The embedded art glass colors were taken from a fusion of colors from the mural, garden and reflective building tiles, and just as the building tiles do, they will change with the colors and mood of the sky from cloudy to sunny, morning to evening, and from one season to another, Morrow said. Its horizontal branches should also be interesting as the weather changes, laden with fresh snow in the winter, or with rain rolling off the branches and pooling on the glass blossoms.

Blending glass and wood together in an outdoor sculpture was quite challenging, so the artists took an entire year to experiment with different types of wood, glass, wood finishes and sealants until they found the ones that would weather the years in Seward conditions.



Advertisement

While looking for the right wood, they looked into the wood that Alaska totem pole carvers most often use, and learned that Yellow Cedar is frequently used due to its durability. They also talked to construction workers, and people who work in the marine industry to find a type of silicone sealant that would be pliable enough to expand and contract with the wooden branches, but would not dry out or crack. Once the final glass was installed, the tree received several layers of wood finishes.

For added strength, they used a Sonotube commonly used as the foundation for signposts, embedding the sculpture in concrete two feet deep, 18 inches in diameter. “The sculpture itself is not that heavy,” Morrow said, “but it has a very, very sturdy base.”

Library Mural and landscaping, Heidi Zemach file photo from 2013.

Library Mural and  early landscaping, Heidi Zemach file photo from summer of 2013.

The sculpture was commissioned by the Seward Community Library Museum Building Committee, a group formed by the Library Association and Resurrection Bay Historical Society. It joins the garden with its rock drainage garden, garden pathway, trees and plants, and handsome carved wooden benches where people can sit and read or socialize.

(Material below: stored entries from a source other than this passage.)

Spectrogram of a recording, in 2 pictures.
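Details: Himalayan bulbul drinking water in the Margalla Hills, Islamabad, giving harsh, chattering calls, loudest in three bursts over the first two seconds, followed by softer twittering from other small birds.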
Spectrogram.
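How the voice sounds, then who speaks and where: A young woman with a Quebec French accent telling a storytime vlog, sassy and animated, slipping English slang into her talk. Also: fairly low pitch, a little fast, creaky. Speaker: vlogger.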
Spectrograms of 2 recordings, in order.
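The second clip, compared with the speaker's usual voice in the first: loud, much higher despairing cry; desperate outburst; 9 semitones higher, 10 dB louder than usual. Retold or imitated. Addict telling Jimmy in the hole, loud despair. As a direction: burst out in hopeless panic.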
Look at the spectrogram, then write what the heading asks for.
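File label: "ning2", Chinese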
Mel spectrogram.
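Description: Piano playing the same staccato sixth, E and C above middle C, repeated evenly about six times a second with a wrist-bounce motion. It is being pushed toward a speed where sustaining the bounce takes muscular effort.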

The Community Library Museum building was completed and turned over to the City of Seward in December 10th, 2012, but the landscaping and artwork has progressed one piece at a time.

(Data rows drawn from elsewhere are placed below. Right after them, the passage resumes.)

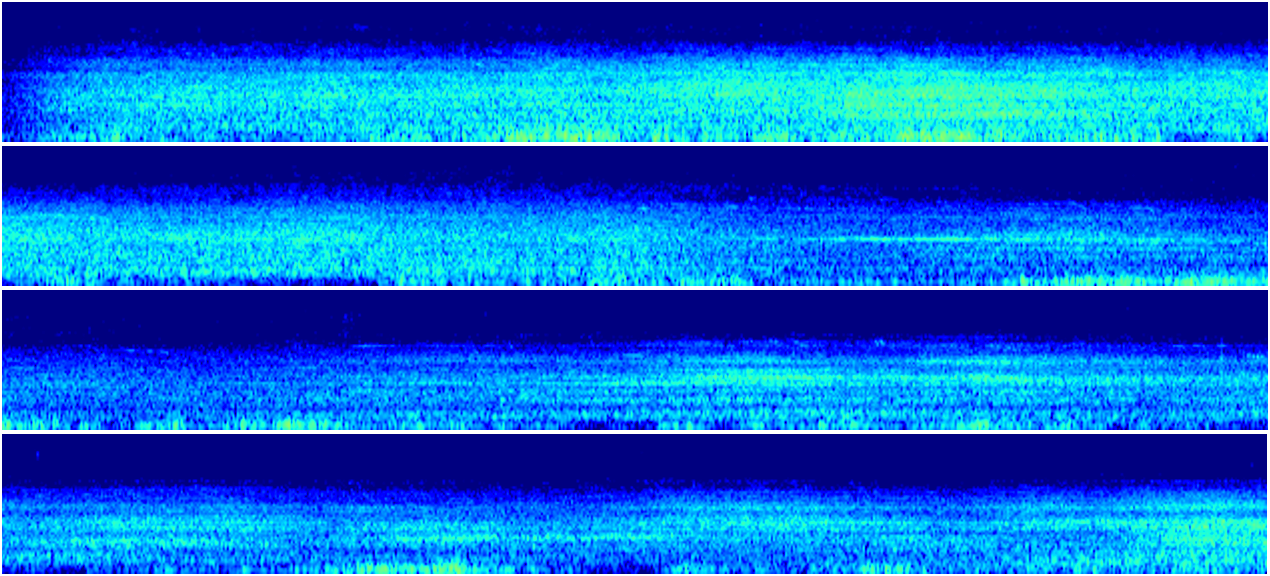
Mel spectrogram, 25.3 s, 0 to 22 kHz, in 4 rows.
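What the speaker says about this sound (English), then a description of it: "Jet2 holiday livery lining up on runway 27 this morning." Jet2 airliner in holiday livery lining up on runway 27 at Bristol Airport, a distant low engine roar swelling and easing in broad waves, with wind buffeting the microphone.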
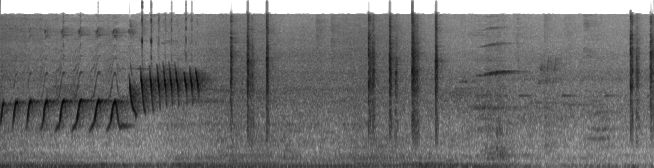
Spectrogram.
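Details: White-rumped shama singing to provoke rival birds: a fast series of repeated whistled notes that steps up in pitch into a quicker trill, then sharp clicking tạch notes spaced apart.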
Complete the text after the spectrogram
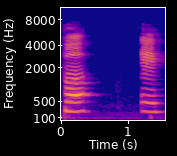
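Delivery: "b, it" as separate sounds with pauses; teacher breaking "b, it" into its sounds; sounding out letters. Shown as a demonstration. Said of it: "help me spell out the word".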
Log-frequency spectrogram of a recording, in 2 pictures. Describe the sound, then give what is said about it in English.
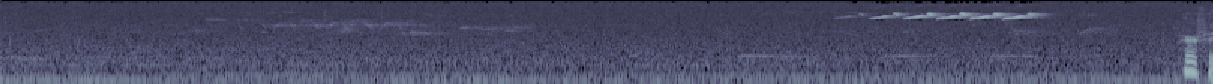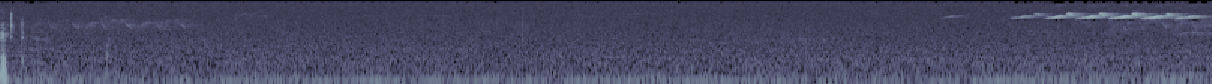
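A black-and-white striped, nuthatch-like songbird sings twice, each song a quick series of thin, very high, squeaky paired notes, over steady low rumble from a road with a brief thump in between. “Very stripey. But they act a lot like nuthatches. They climb up and down trunks and branches and go upside down.”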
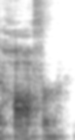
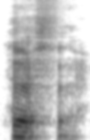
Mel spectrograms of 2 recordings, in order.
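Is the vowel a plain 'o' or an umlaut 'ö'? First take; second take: plain; umlaut. First: The vowel is a plain o sound. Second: The vowel is the rounded umlaut ö sound. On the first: This is the usual English pronunciation. "we just kind of say Hofer" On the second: This is the German pronunciation. "that technical pronunciation of Höfer"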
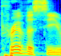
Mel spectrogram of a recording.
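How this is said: The word is said with a British pronunciation. "Which is like the British way of saying it"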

One of the beautiful carved benches by Kent Rininger,  installed last June. Mary Tougas photo credit.

One of the beautiful carved benches by Kent Rininger, installed last June. Mary Tougas photo credit.

The garden was designed by C. J. Rea, who works for the Kenai Fjords National Park.  Katy Turnbull, a retired local schoolteacher, took charge of the planting, and ordered the plants from Fritz Creek Gardens, of Homer. Dutch Boy Landscaping undertook the site work and garden installation last summer. Kent Rininger handcrafted the beautiful benches, which were installed last June. Then the contractors installed the wooden fence. Nichole Feemster designed the mural and oversaw its painting helped by host of volunteers at the Seward Music and Arts Festival. Harmon Construction installed it. Many other volunteers helped with the garden including Rae, Katy and Craig Turnbull, Herb and Donna Wottlin, Mike and Marsha Guskey, Tye Long, Binget Nillson, Nan Thompson, and Denise Johnson.

Advertisement

Comments

Please review our comment policy.

Add Comment Register



Leave a Reply